(WHAT YOU ARE ASKED TO DO)
Return the line containing "Please write out" and every line beneath it through the end of the entries below, unchanged. Pictures stay out.

(Data items)
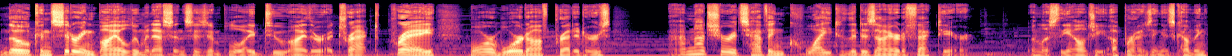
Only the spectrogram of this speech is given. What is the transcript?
Though considering bioluminescence is employed to either attract prey or ward off predators, I'm not sure it's having quite the desired effect here. Unless the algae uprising is coming,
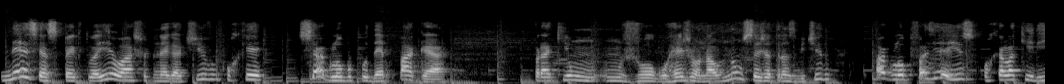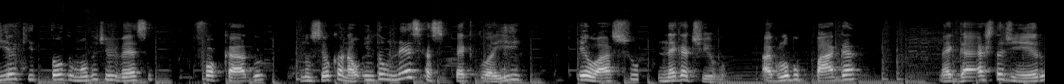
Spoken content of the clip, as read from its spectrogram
nesse aspecto aí eu acho negativo, porque se a Globo puder pagar para que um, um, jogo regional não seja transmitido, a Globo fazia isso, porque ela queria que todo mundo tivesse focado no seu canal. Então, nesse aspecto aí, eu acho negativo. A Globo paga, né, gasta dinheiro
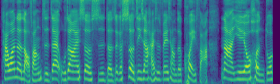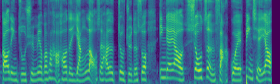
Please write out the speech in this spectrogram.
台湾的老房子在无障碍设施的这个设计上还是非常的匮乏，那也有很多高龄族群没有办法好好的养老，所以他就就觉得说应该要修正法规，并且要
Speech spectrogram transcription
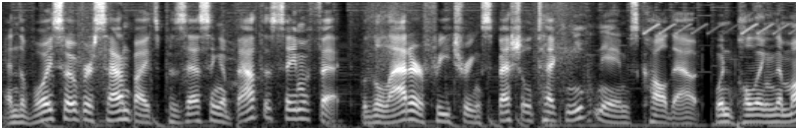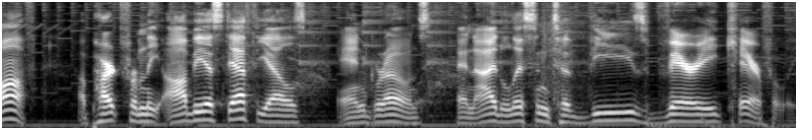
And the voiceover soundbites possessing about the same effect, with the latter featuring special technique names called out when pulling them off, apart from the obvious death yells and groans, and I'd listen to these very carefully.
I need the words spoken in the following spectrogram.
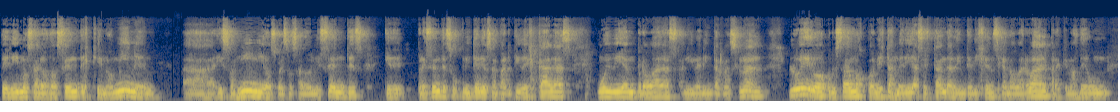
pedimos a los docentes que nominen a esos niños o esos adolescentes que presente sus criterios a partir de escalas muy bien probadas a nivel internacional. Luego cruzamos con estas medidas estándar de inteligencia no verbal para que nos dé un,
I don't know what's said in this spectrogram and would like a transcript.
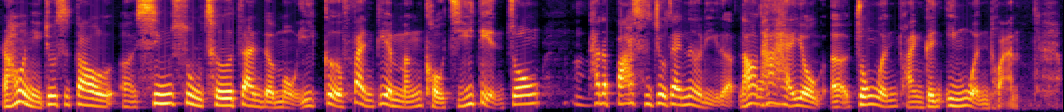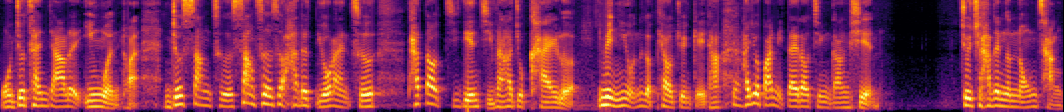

(RESPONSE)
Please write out the speech in this spectrogram.
台湾的老房子在无障碍设施的这个设计上还是非常的匮乏，那也有很多高龄族群没有办法好好的养老，所以他就就觉得说应该要修正法规，并且要
Speech spectrogram transcription
And the voiceover soundbites possessing about the same effect, with the latter featuring special technique names called out when pulling them off, apart from the obvious death yells and groans, and I'd listen to these very carefully.
I need the words spoken in the following spectrogram.
pedimos a los docentes que nominen a esos niños o esos adolescentes que presente sus criterios a partir de escalas muy bien probadas a nivel internacional. Luego cruzamos con estas medidas estándar de inteligencia no verbal para que nos dé un,
I don't know what's said in this spectrogram and would like a transcript.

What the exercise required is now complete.